A while back I attended some live seminars at the local Charles Schwab office. The broker said it is always the same: market goes down, people come into the office wanting to get more defensive. Market goes up, almost everyone wants to be more aggressive.
A recent article by Howard Gold at Marketwatch (link) echoes this. The article also cites this:
Extensive research using data from millions of trading accounts found that 99% — that's no typo — of active traders lost money ...
This isn't to say that a top is imminent. There continue to be cries of wolf, telling people to prepare for a 1929 style crash (link2).
Readers can see that my trading activity has increased. Am I what the study says is an "active trader?" Hmmm. Sometimes less is more.
As always for the average person that doesn't thrive on learning about the markets and trading, some kind of exchange traded fund or mutual fund strategy is what will work out best. The Vanguard forum (aka Boglehead forum) on the sidebar (link3) is where those folks hang out. The philosophy is simple: live under your means, save a lot, set an age and risk appropriate asset allocation, stick with it.

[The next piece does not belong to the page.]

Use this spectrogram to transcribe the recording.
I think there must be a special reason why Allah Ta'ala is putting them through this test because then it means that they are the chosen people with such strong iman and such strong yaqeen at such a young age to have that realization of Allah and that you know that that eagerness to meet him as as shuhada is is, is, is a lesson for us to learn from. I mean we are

Buy, hold, rebalance, means a person is always buying low, selling high. However, they never go all in, or all out, just modest small changes. Again, for average folks this is the best road. For folks that have no idea what asset allocation, 50/50 isn't the worst idea, 50% total stock market, 50% total bond market. Those with a bent towards precious metals perhaps 50/40/5, with 5% in physical gold.
Keep in mind, that the Bogleheads advocate a cash reserve of about six months in living expenses for minor emergencies (car breaking down, new roof for house, dental work, the list is long). For middle class people ramping up, that cash will skew the allocation for more like 40/40/20, 20% cash (40% in stocks and bonds).